> _Records to process_:
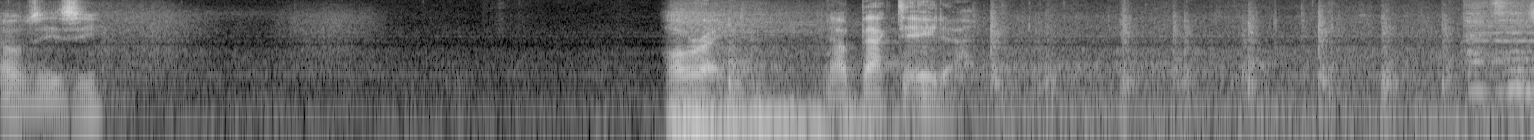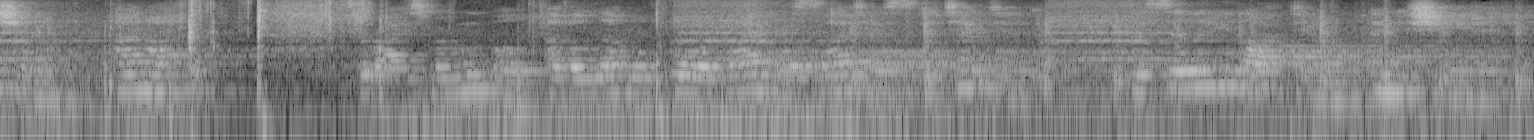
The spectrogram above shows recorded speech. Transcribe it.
That was easy. All right, now back to Ada. Attention, unauthorized removal of a level 4 virus detected. Facility lockdown initiated.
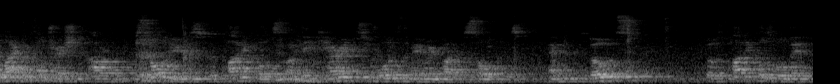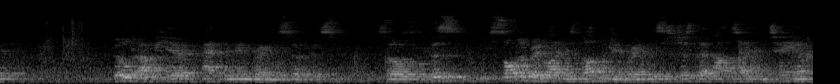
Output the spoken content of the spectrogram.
microfiltration, our solutes, the particles, are being carried towards the membrane by the solvents. And those, those particles will then build up here at the membrane surface. So this solid red line is not the membrane, this is just the outside container.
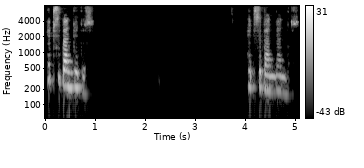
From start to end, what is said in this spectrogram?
Hepsi bendedir. Hepsi bendendir.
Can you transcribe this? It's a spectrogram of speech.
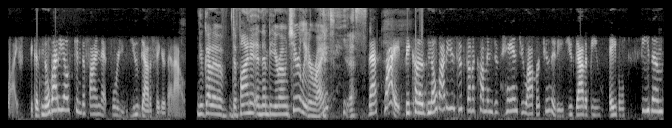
life. Because nobody else can define that for you. You've got to figure that out. You've got to define it and then be your own cheerleader, right? Yes. That's right, because nobody is just going to come and just hand you opportunities. You've got to be able to see them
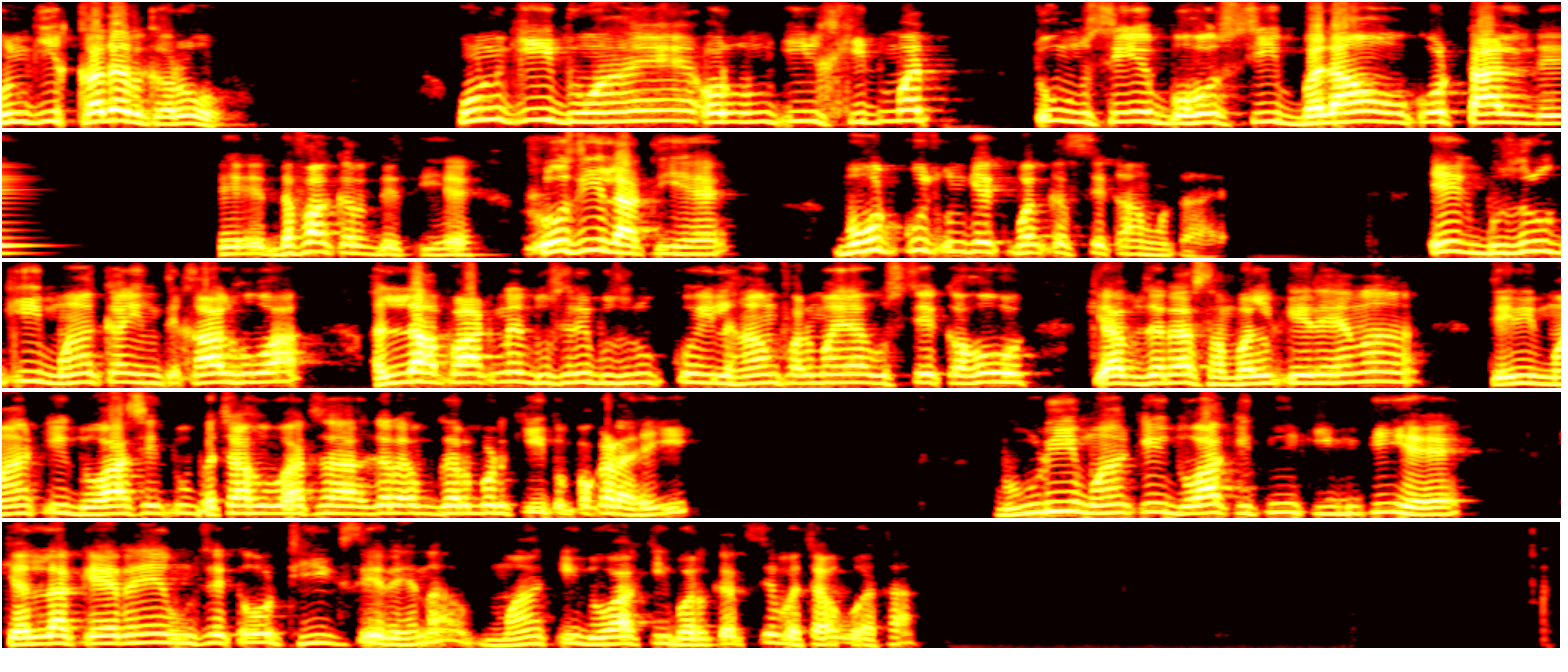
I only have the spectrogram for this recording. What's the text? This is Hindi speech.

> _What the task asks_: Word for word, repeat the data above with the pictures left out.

> _Answer box_:
The spectrogram above shows recorded speech. Transcribe it.
That was easy. All right, now back to Ada. Attention, unauthorized removal of a level 4 virus detected. Facility lockdown initiated.
Output the spoken content of the spectrogram.
microfiltration, our solutes, the particles, are being carried towards the membrane by the solvents. And those, those particles will then build up here at the membrane surface. So this solid red line is not the membrane, this is just the outside container.
From start to end, what is said in this spectrogram?
Hepsi bendedir. Hepsi bendendir.
Can you transcribe this? It's a spectrogram of speech.
life. Because nobody else can define that for you. You've got to figure that out. You've got to define it and then be your own cheerleader, right? Yes. That's right, because nobody is just going to come and just hand you opportunities. You've got to be able to see them
I only have the spectrogram for this recording. What's the text? This is Hindi speech.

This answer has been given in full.